Illustrated, 392 pages, hardcover, ISBN 9780199768721
It was November 1806. The explorers had gone without food for one day, then two. Their leader, not yet thirty, drove on, determined to ascend the great mountain. Waist deep in snow, he reluctantly turned back. But Zebulon Pike had not been defeated. His name remained on the unclimbed peak-and new adventures lay ahead of him and his republic.
In Citizen Explorer, historian Jared Orsi provides the first modern biography of this soldier and explorer, who rivaled contemporaries Meriwether Lewis and William Clark. Born in 1779, Pike joined the army and served in frontier posts in the Ohio River valley before embarking on a series of astonishing expeditions. He sought the headwaters of the Mississippi and later the sources of the Arkansas and Red Rivers, which led him to Pike’s Peak and capture by Spanish forces. Along the way, he met Aaron Burr and General James Wilkinson; Auguste and Pierre Couteau, patriarchs of St. Louis’s most powerful fur-trading family, who sought to make themselves indispensible to Jefferson’s administration; as well as British fur-traders, Native Americans, and officers of the Spanish empire, all of whom resisted the expansion of the United States. Through Pike’s life, Orsi examines how American nationalism thinned as it stretched west, from the Jeffersonian idealism on the Atlantic to a practical, materialist sensibility on the frontier. Surveying and gathering data, Pike sought to incorporate these distant territories into the republic, to overlay the west with the American map grid; yet he became increasingly dependent for survival on people who had no attachment to the nation he served. He eventually died in that service, in a victorious battle in the War of 1812.
Written from an environmental perspective, rich in cultural and political context, Citizen Explorer is a state-of-the-art biography of a remarkable man.
by Mark Fiege (Associate Professor of History, Colorado State University; PLHC Faculty Council member)
University of Washington Press (Weyerhaeuser Environmental Books series) (July 2013)
Illustrated, 600 pages, hardcover & paperback, ISBN 9780295993294
In the dramatic narratives that comprise The Republic of Nature, Mark Fiege reframes the canonical account of American history based on the simple but radical premise that nothing in the nation’s past can be considered apart from the natural circumstances in which it occurred. Revisiting historical icons so familiar that schoolchildren learn to take them for granted, he makes surprising connections that enable readers to see old stories in a new light.
Among the historical moments revisited here, a revolutionary nation arises from its environment and struggles to reconcile the diversity of its people with the claim that nature is the source of liberty. Abraham Lincoln, an unlettered citizen from the countryside, steers the Union through a moment of extreme peril, guided by his clear-eyed vision of nature’s capacity for improvement. In Topeka, Kansas, transformations of land and life prompt a lawsuit that culminates in the momentous civil rights case of Brown v. Board of Education.

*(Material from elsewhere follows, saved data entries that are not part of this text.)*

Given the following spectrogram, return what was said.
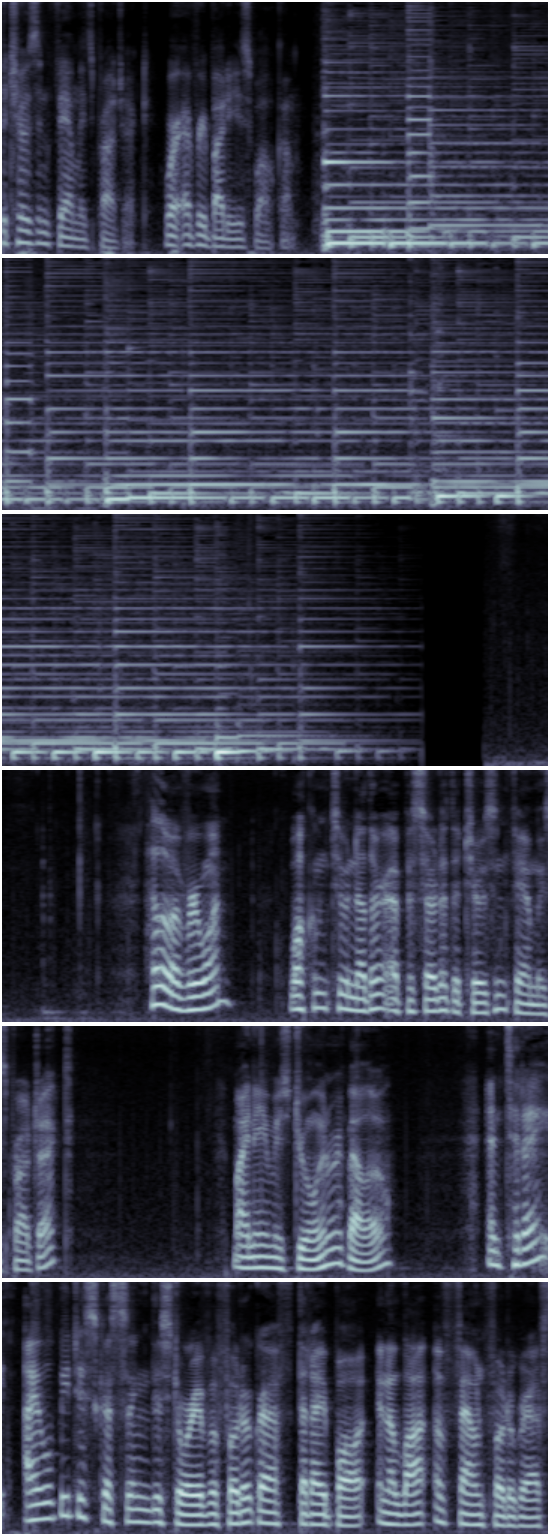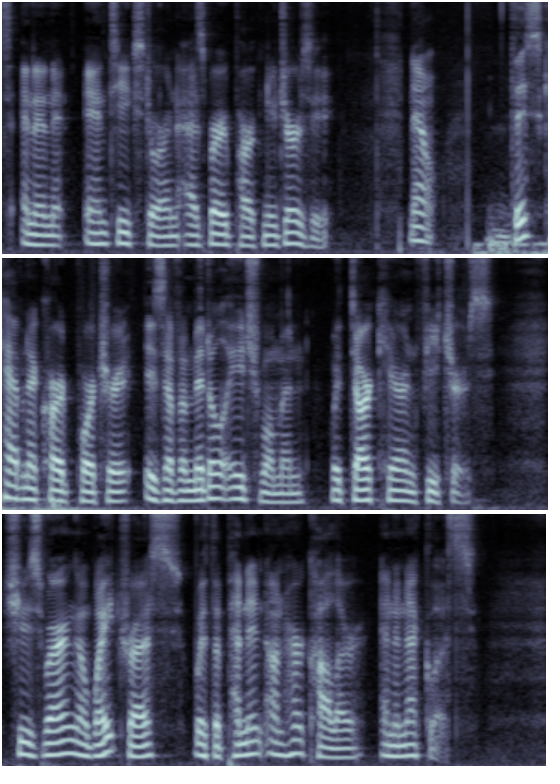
the Chosen Families Project, where everybody is welcome. Hello, everyone. Welcome to another episode of the Chosen Families Project. My name is Julian Rebelo, and today I will be discussing the story of a photograph that I bought in a lot of found photographs in an antique store in Asbury Park, New Jersey. Now, this cabinet card portrait is of a middle aged woman with dark hair and features. She is wearing a white dress with a pendant on her collar and a necklace.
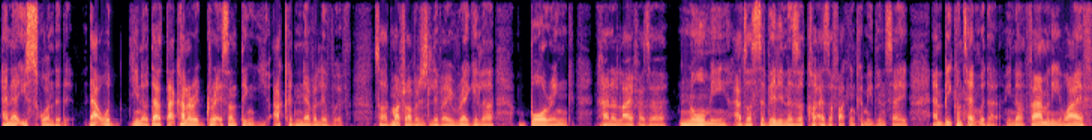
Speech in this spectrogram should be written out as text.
and that you squandered it. That would, you know, that that kind of regret is something I could never live with. So I'd much rather just live a regular, boring kind of life as a normie, as a civilian, as a as a fucking comedian say, and be content with that. You know, family, wife,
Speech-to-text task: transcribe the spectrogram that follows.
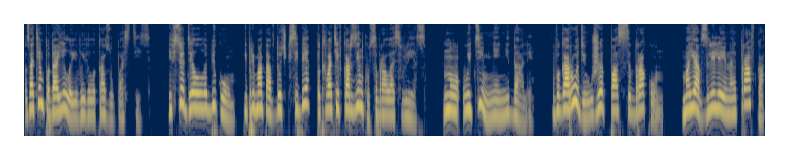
затем подоила и вывела козу пастись. И все делала бегом, и, примотав дочь к себе, подхватив корзинку, собралась в лес. Но уйти мне не дали. В огороде уже пасся дракон. Моя взлелеянная травка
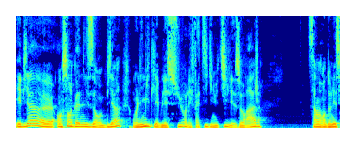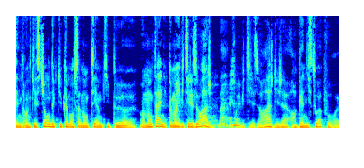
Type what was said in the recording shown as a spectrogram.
Eh bien, euh, en s'organisant bien, on limite les blessures, les fatigues inutiles, les orages. Ça, en randonnée, c'est une grande question. Dès que tu commences à monter un petit peu euh, en montagne, comment éviter les orages? Bah, Pour éviter les orages, déjà, organise-toi pour euh,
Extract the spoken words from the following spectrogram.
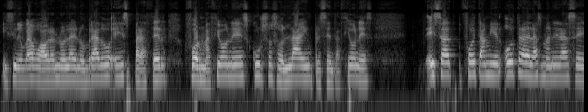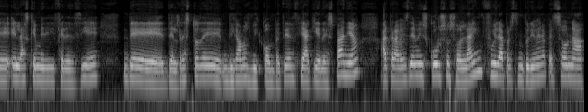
y sin embargo ahora no la he nombrado, es para hacer formaciones, cursos online, presentaciones, esa fue también otra de las maneras eh, en las que me diferencié del resto de, digamos, mi competencia aquí en España. A través de mis cursos online, fui la primera persona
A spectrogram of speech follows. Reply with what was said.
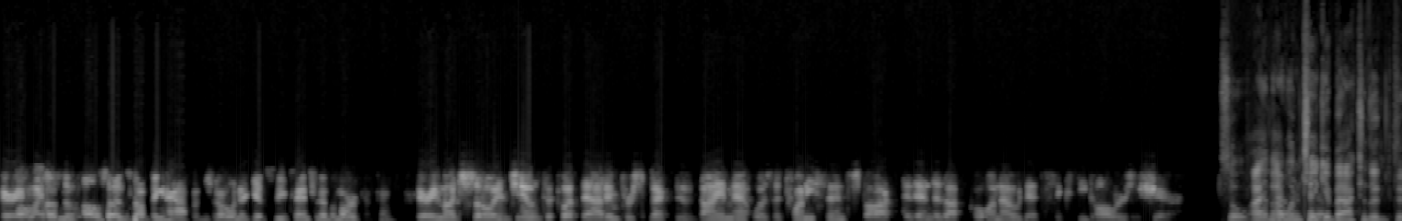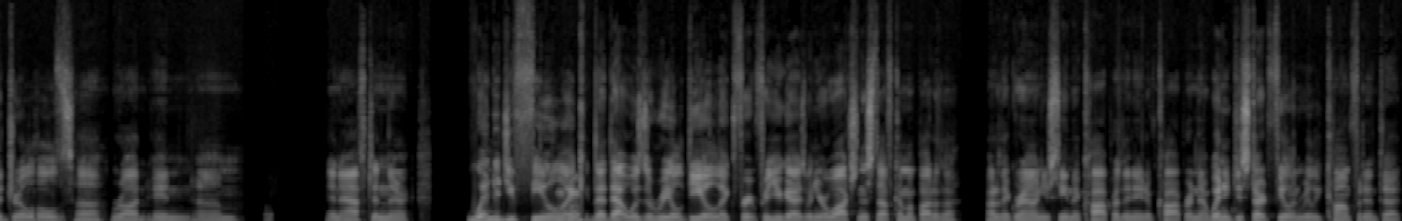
very all of, a sudden, so. all of a sudden something happens, you know, and it gets the attention of the market. Very much so. And Jim, to put that in perspective, Dia Met was a 20 cent stock that ended up going out at $60 a share. So I, I Yeah, want to take yeah. you back to the, the drill holes, uh, Rod, in um, in Afton there. When did you feel Mhm. like that that was a real deal? Like for, for you guys when you were watching the stuff come up out of the out of the ground, you're seeing the copper, the native copper, and that. When did you start feeling really confident that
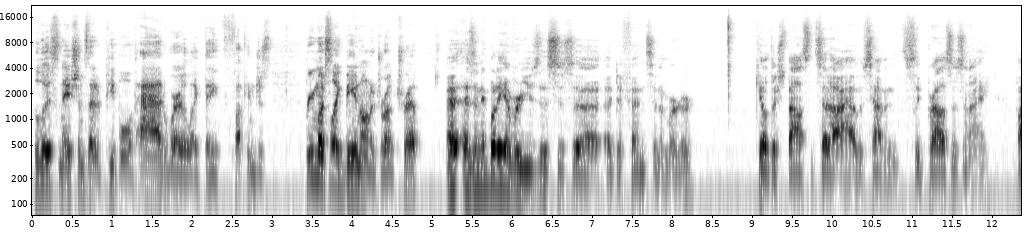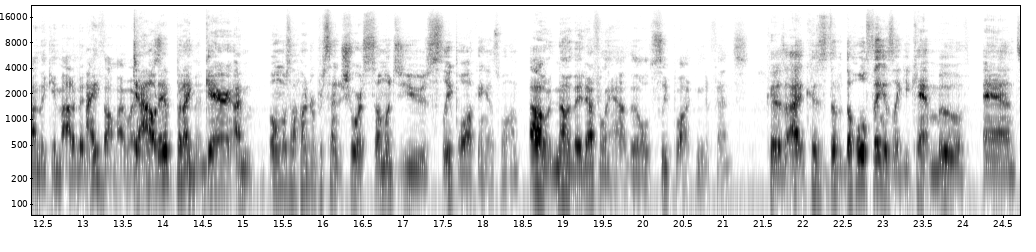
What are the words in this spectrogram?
hallucinations that people have had where like they fucking just pretty much like being on a drug trip. Has anybody ever used this as a, a defense in a murder? Killed their spouse and said, oh, "I was having sleep paralysis and I finally came out of it." And I, I thought my wife doubt it, but I guarantee I'm almost hundred percent sure someone's used sleepwalking as one. Oh no, they definitely have the old sleepwalking defense. Cause I, cause the the whole thing is like you can't move, and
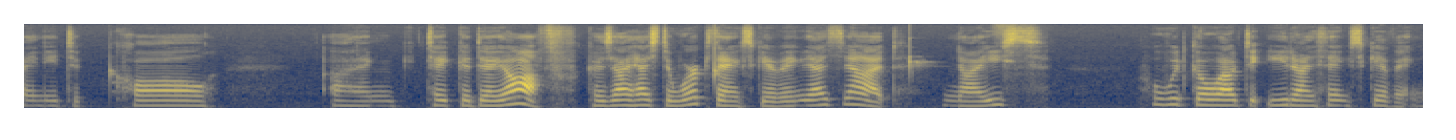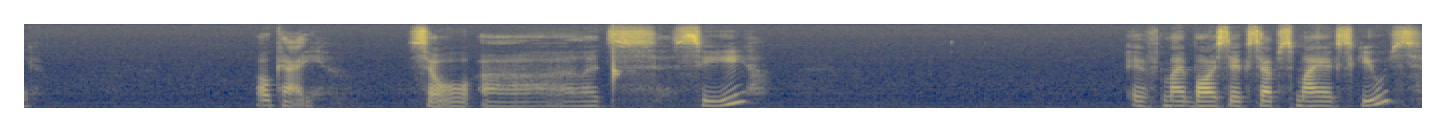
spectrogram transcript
I need to call and take a day off because I has to work Thanksgiving. That's not nice. Who would go out to eat on Thanksgiving? Okay. So uh, let's see if my boss accepts my excuse.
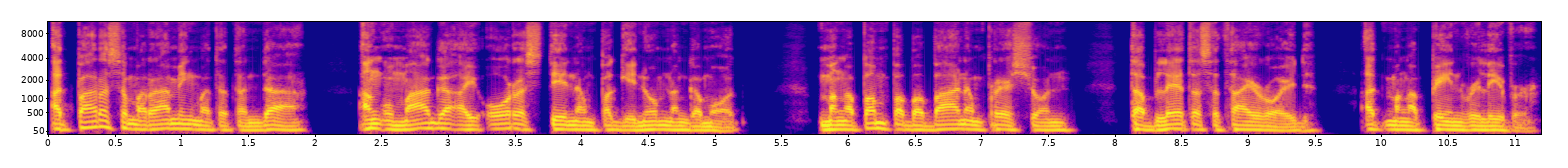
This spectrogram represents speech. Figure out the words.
At para sa maraming matatanda, ang umaga ay oras din ng pag-inom ng gamot, mga pampababa ng presyon, tableta sa thyroid, at mga pain reliever.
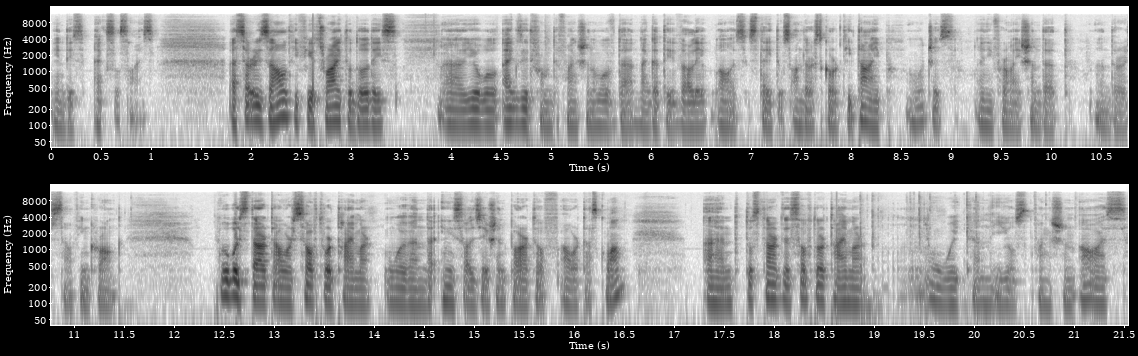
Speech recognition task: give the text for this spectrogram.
in this exercise. As a result, if you try to do this, uh, you will exit from the function with the negative value as status underscore t type, which is an information that uh, there is something wrong. We will start our software timer within the initialization part of our task one. And to start the software timer, we can use function os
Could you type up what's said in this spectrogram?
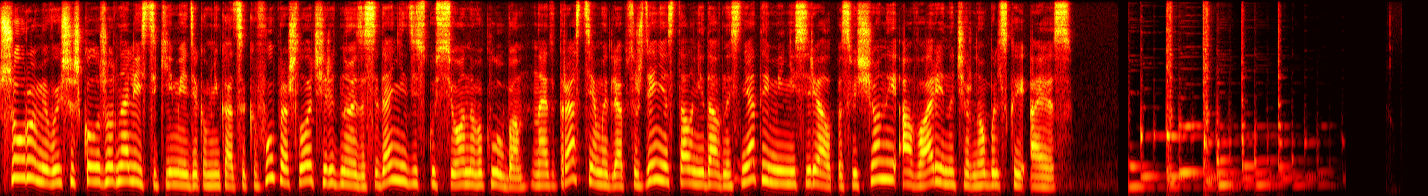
В шоуруме Высшей школы журналистики и медиакоммуникации КФУ прошло очередное заседание дискуссионного клуба. На этот раз темой для обсуждения стал недавно снятый мини-сериал, посвященный аварии на Чернобыльской АЭС.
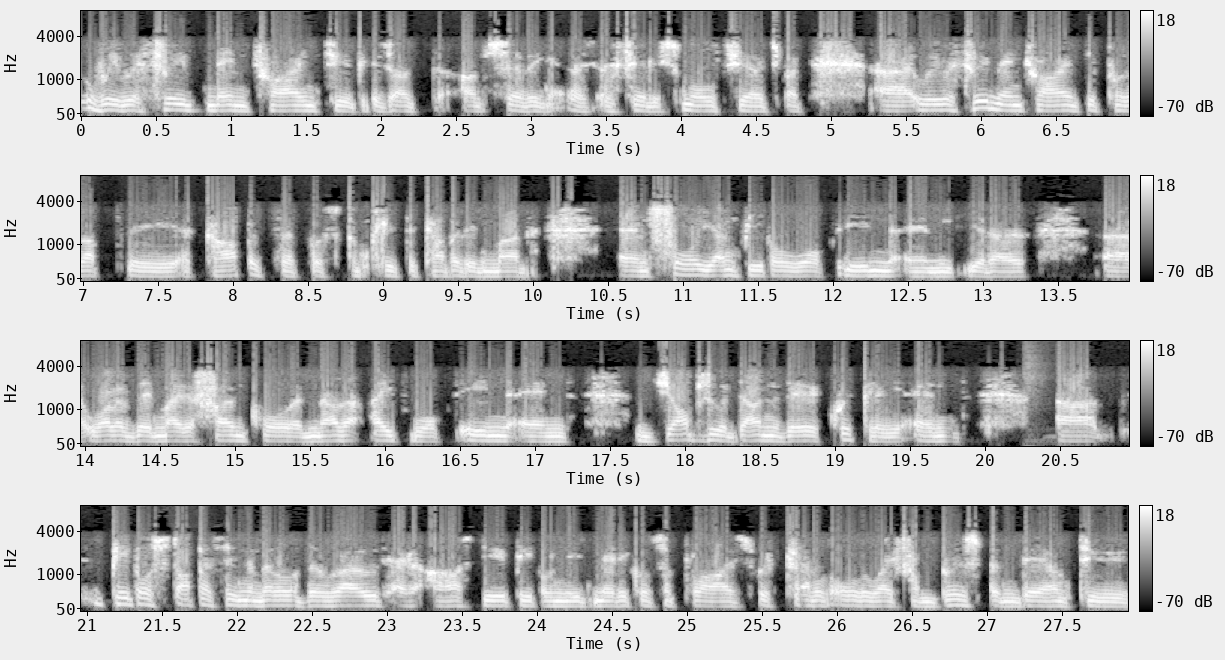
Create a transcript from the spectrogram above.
we were three men trying to, because I, am serving a, a, fairly small church, but uh, we were three men trying to pull up the uh, carpet that was completely covered in mud. And four young people walked in, and you know, uh, one of them made a phone call. Another eight walked in, and jobs were done very quickly. And uh, people stop us in the middle of the road and ask, "Do you people need medical supplies?" We've travelled all the way from Brisbane down to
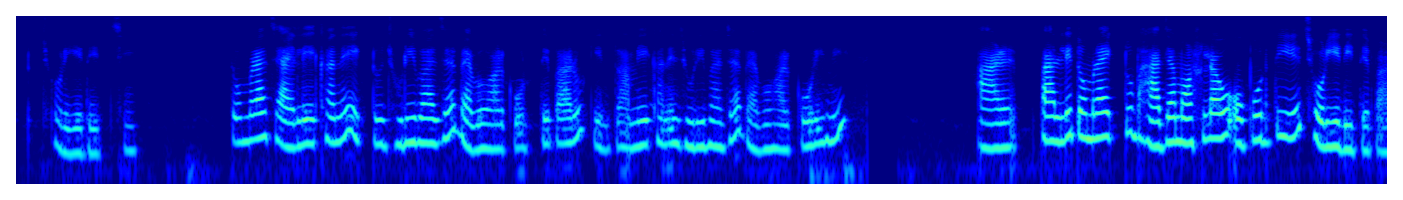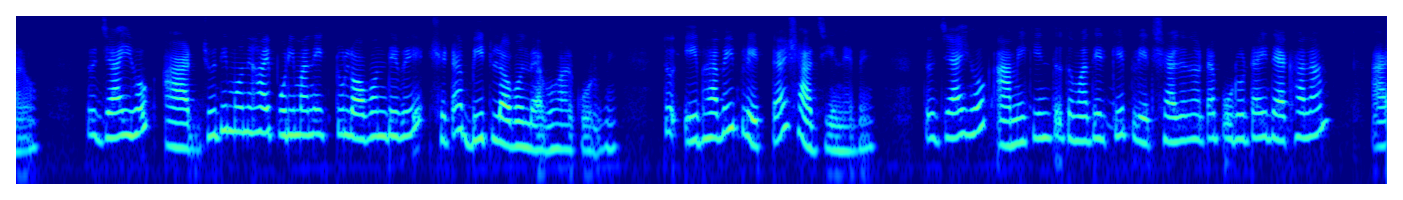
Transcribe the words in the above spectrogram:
একটু ছড়িয়ে দিচ্ছি। তোমরা চাইলে এখানে একটু ঝুড়ি ভাজা ব্যবহার করতে পারো, কিন্তু আমি এখানে ঝুড়ি ভাজা ব্যবহার করিনি। আর পারলে তোমরা একটু ভাজা মশলাও ওপর দিয়ে ছড়িয়ে দিতে পারো। তো যাই হোক, আর যদি মনে হয় পরিমাণে একটু লবণ দেবে, সেটা বিট লবণ ব্যবহার করবে। তো এভাবেই প্লেটটা সাজিয়ে নেবে। তো যাই হোক, আমি কিন্তু তোমাদেরকে প্লেট সাজানোটা পুরোটাই দেখালাম। আর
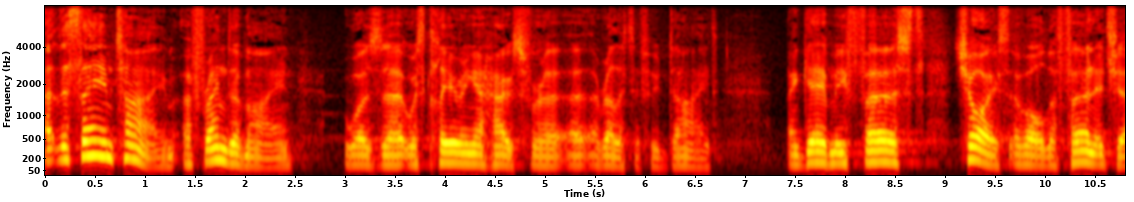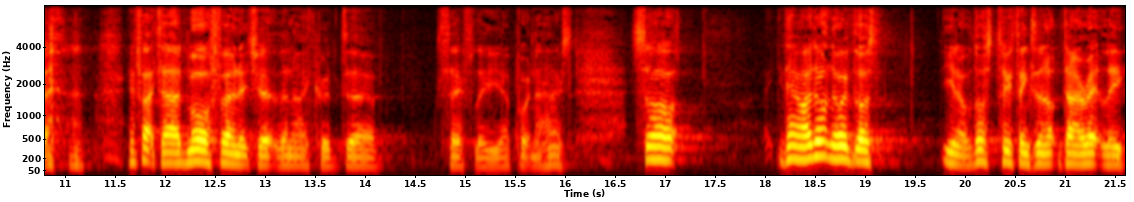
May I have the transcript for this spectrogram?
At the same time, a friend of mine was, uh, was clearing a house for a, a, relative who died and gave me first choice of all the furniture. in fact, I had more furniture than I could uh, safely uh, put in a house. So now I don't know if those, you know, those two things are not directly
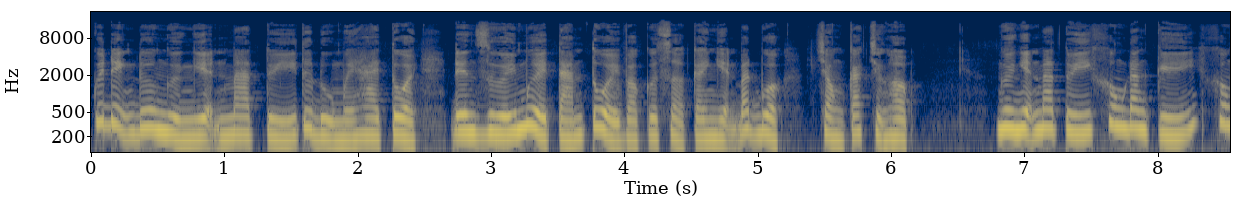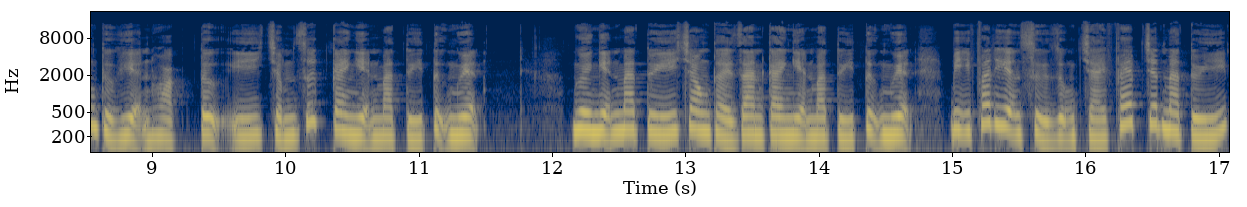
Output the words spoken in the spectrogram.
quyết định đưa người nghiện ma túy từ đủ 12 tuổi đến dưới 18 tuổi vào cơ sở cai nghiện bắt buộc trong các trường hợp. Người nghiện ma túy không đăng ký, không thực hiện hoặc tự ý chấm dứt cai nghiện ma túy tự nguyện. Người nghiện ma túy trong thời gian cai nghiện ma túy tự nguyện bị phát hiện sử dụng trái phép chất ma túy.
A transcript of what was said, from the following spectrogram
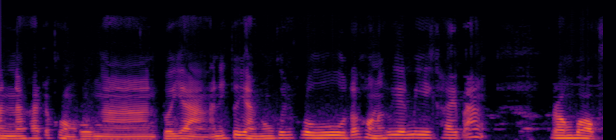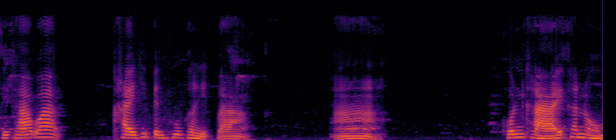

By focusing on materials and processes intrinsic to all things and by highlighting the nature of the United States, Fiege recovers the forgotten and overlooked ground on which so much history has unfolded. In these pages, the nation’s birth and development, pain and sorrow, ideals and enduring promise come to life as never before, making a once-familiar past seem new. The Republic of Nature points to a startlingly different version of history that calls on readers to reconnect with fundamental forces that shaped the American experience.